The near universal penetration of broadband Internet connections on home video game consoles is giving rise to a new business model for games. With publishers able to reach consumers directly through Xbox Live, Nintendo's Virtual Console shop, and the PlayStation Network Store, there's a growing trend toward offering small, variably priced, incremental content to expand existing games, rather than focusing on a handful of expensive tent-pole projects that can take years to develop.
One of the games to best take advantage of this is Xbox Live or the Games for Windows marketplace)., a post-apocalyptic role-playing game that topped many best-of-2008 lists. To augment the game's 50-plus hours of content, Bethesda has previously released two downloadable expansions, called Operation: Anchorage and The Pitt, both of which add several hours of new storylines and characters to the game (both are available for around $10 on
The third, and most ambitious expansion, called Broken Steel, will be available May 5, and we sat down with Bethesda recently for a preview to find out what we can expect.
Taking one of the biggest complaints about Fallout 3 to heart--the abrupt ending that comes after completing the game's main quest--Broken Steel instead rewrites that ending, allowing players to continue to explore the game's world at their leisure. The plot is an epilogue to the original game's main story arc, and has you mopping up some of the left-over villains (remnants of the evil Enclave army), and adds the opportunity to go to new locations, find new weapons, and fight new monsters (such as the imaginatively named Super Mutant Overlord).
More importantly, the Broken Steel expansion makes it possible for characters to continue to gain experience and new skills in the game (if you're conversant with RPG lingo, the level cap has been raised from 20 to 30). The open-ended design that removes the game's hard ending also leaves the door open to further expansions.
From what we got to see of Broken Steel, it looks like the most ambitious of the three Fallout 3 expansions, and fans will be especially pleased that it takes place in the actual bombed-out Washington, D.C., ruins Fallout 3 is set in, rather than a smaller, stand-alone area, as in Operation: Anchorage (which took place in a virtual version of Alaska), and The Pitt (set in Pittsburgh).

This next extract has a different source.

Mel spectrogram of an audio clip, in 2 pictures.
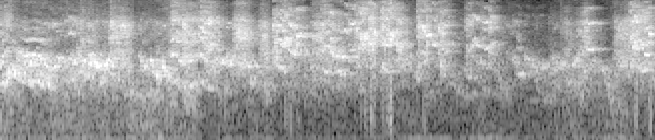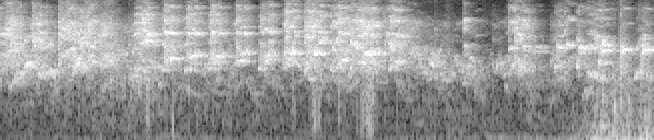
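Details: Colony of breeding cockatiels (Nymphicus hollandicus) in an aviary: a crowded chorus of overlapping shrill chirps and squawks.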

Note: if you can't get enough Fallout, Bethesda promises an entirely new game in the series sometime next year, called Fallout: New Vegas.